Earlier, I criticised the prime minister for his attack on the very notion of a public independent inquiry. He was saying inquiries “circumvent the courts”, which they don’t. I reminded the prime minister that the processes of an inquiry have been provided for in our law since 1977 and this is not some innovation designed for Daphne Caruana Galizia after she was killed in 2017.
I also referred to some important examples of independent inquiries in other countries – the Truth and Reconciliation Commission in South Africa, the Chilcot Inquiry in the UK, and several others – all held in public. I could have added that Robert Abela’s complaint that the Daphne Caruana Galizia inquiry has taken too long (it hasn’t been a year yet) is really silly when one considers that the Chilcot inquiry into lessons from the Iraq war opened in 2009 and closed in 2016. Then there’s the notorious Mahon Inquiry in Ireland that investigated bribes paid to politicians. That inquiry opened in 1997 and filed its last report in 2013.
Then I said that what perhaps was irritating Robert Abela was the fact that the Daphne Caruana Galizia inquiry was being held in public. That the press could be present during most of the hearings of evidence and that there was much interest into the blow by blow accounts coming out of the inquiry hearings.
The factual error in my commentary was that this was the first inquiry in Malta held in public. Wrong, actually.
It’s no excuse that I was still in my teens but Judge Victor Caruana Colombo sat on the inquiry into corruption surrounding bus ticketing machines in 1995. That inquiry was held in public. It was investigating allegations of bribery on a contract for new bus tickets after then leader of opposition Alfred Sant published documents that suggested kickbacks were promised on a contract to install new bus ticketing machines. Alfred Sant had alleged at the time that kickbacks were meant for then transport minister Michael Frendo.
The inquiry had found no wrongdoing on Michael Frendo’s part. But a 1997 review of the inquiry findings commented that “in this case it is clear that a number of irregular facts occurred, as ascertained by the Board of Inquiry, and more than one of which could amount to serious crimes; however, little has been done about them, if anything.” So what else is new?
The quote is by former attorney general Edgar Mizzi who told Prime Minister Alfred Sant that “it is my advice that these irregularities should in follow up be investigated by the police, if necessary with the assistance of the office of the Attorney General.”

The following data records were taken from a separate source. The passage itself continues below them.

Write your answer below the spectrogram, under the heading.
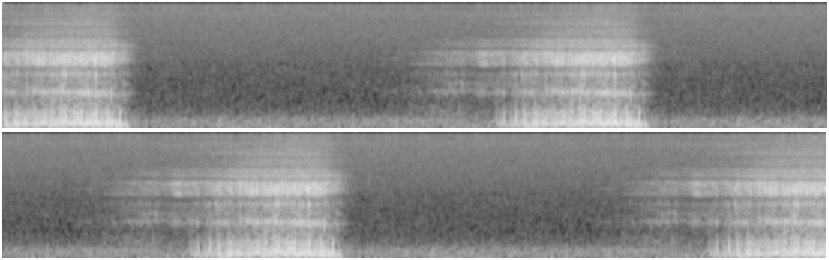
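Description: Deep, rumbling snores on each breath in, about four breaths in eleven seconds with quiet gaps between; steady heavy snoring.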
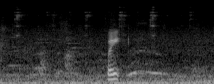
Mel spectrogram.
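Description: A single short spoken command, "wait", given about a second in, over a steady low background hum.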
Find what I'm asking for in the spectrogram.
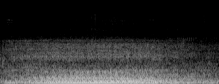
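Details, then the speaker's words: Cold engine on IDF carburetors, rich-smelling, after testing to remove hesitation, shifted into reverse: it revs up smoothly and falls back with no stumble, pop or hesitation. Clean throttle response. "ठीक है तो जैसे मुझे reverse में डालने दें engine ठंडा है ठीक है भयानक कोई हिचकिचाहट नहीं कुछ भी आगे नहीं जा रहा है"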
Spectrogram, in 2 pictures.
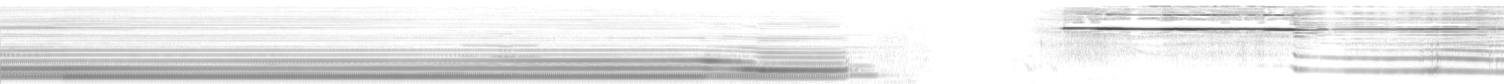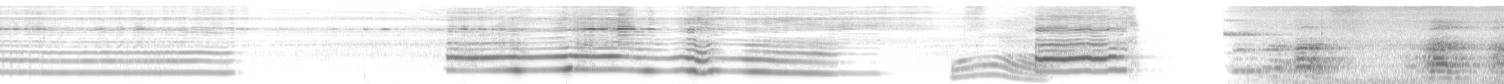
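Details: Husky howling in several bouts: a long level howl that fades, then higher thin notes, wavering yodel-like whines and quick downward yips, ending with a burst of noise.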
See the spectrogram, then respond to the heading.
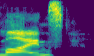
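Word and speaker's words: Mainz: shot in mains, or as I like to call it in this game, mines. – I'm so mad that it's pronounced mines.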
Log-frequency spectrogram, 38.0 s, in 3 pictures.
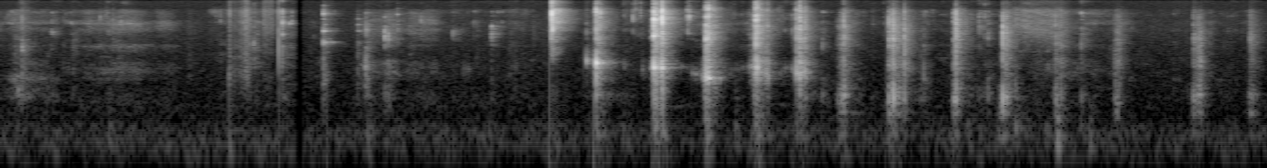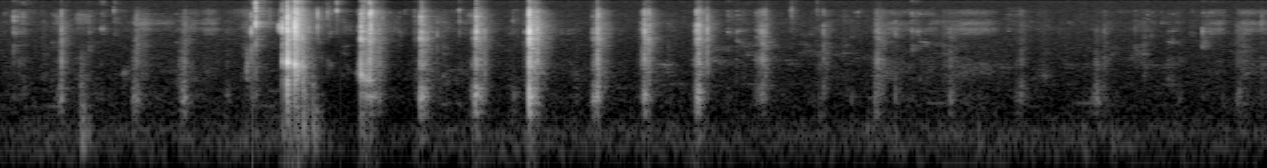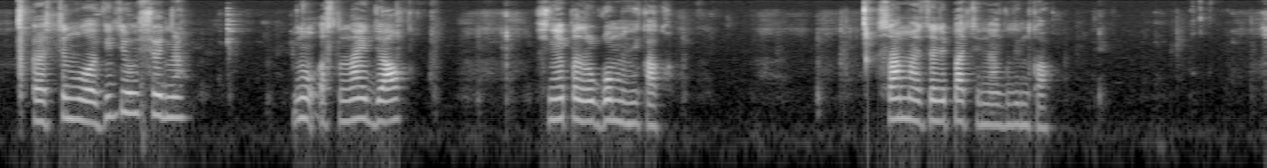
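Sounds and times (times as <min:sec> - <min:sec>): crunchy chewing of dry clay: 0:03.6 - 0:25.6, 0:36.2 - 0:38.0.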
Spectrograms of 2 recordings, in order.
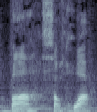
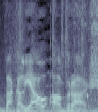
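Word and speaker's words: Bacalhau à Brás: Ronaldo needs no introduction, but his dish definitely does, especially since Speed also messed up the pronunciation. The dish is called Bakalao Araj, and it's one of Portugal's most iconic dishes.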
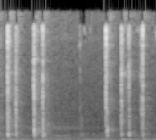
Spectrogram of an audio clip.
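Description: Quick bursts of keystrokes on a computer keyboard, several clustered clicks with short pauses between them, close and distinct with no voices.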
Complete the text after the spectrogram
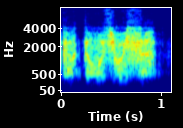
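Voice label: Korean near waypoint mood low; War Thunder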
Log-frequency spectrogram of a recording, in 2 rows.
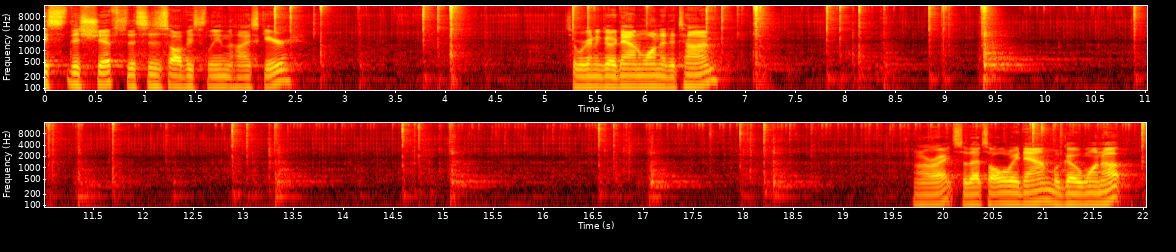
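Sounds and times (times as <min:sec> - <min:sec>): bike chain running: 0:00.0 - 0:22.0.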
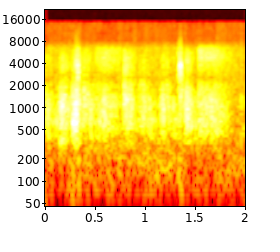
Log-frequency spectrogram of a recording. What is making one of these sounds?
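Blocks crunch as they are dug out and placed.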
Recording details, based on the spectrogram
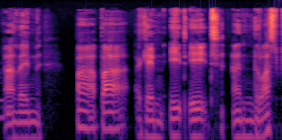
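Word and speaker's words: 八: Ba in Mandarin we pronounce as ba. However, in Cantonese is fa.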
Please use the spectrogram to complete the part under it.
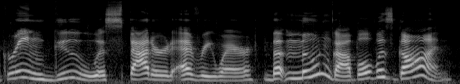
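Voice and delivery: ordinary delivery

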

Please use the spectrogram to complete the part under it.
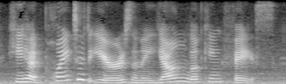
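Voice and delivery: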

Interesting. A public independent inquiry that comes up with evidence and conclusions that lead to police investigations, prosecutions and due process in the court room. Not undermining the court process at all, Prime Minister Robert Abela.
Actually, at the time Alfred Sant complained that the Caruana Colombo inquiry wasn’t public enough for his taste. The inquiry was held in an open court room and when Prime Minister Eddie Fenech Adami received the inquiry report, he immediately published it. But in a June 1996 speech in Parliament, Alfred Sant still a leader of opposition though not for long, complained that the Caruana Colombo inquiry report referred to documents that had not been published together with the inquiry.
Alfred Sant said he rang the head of the civil service at the time, Joseph R Grima, and asked for copies of the documents seen by the inquiry board. He was offered to visit Castille to see for himself the records of the inquiry but copies of the documents would not be made.
Alfred Sant, rightly as I see it, criticised that decision in Parliament saying that since this had been a public inquiry, there should be no reason why one needed special permission to see the evidence seen by the inquiry and referred to in its concluding report.
Whole point of this flashback to history? Robert Abela is talking crap. Dangerous, anti-democratic crap that undermines the rule of law. But crap nonetheless. Perhaps he should have a quiet minute with the new leader of his party’s group in the European Parliament and make some notes.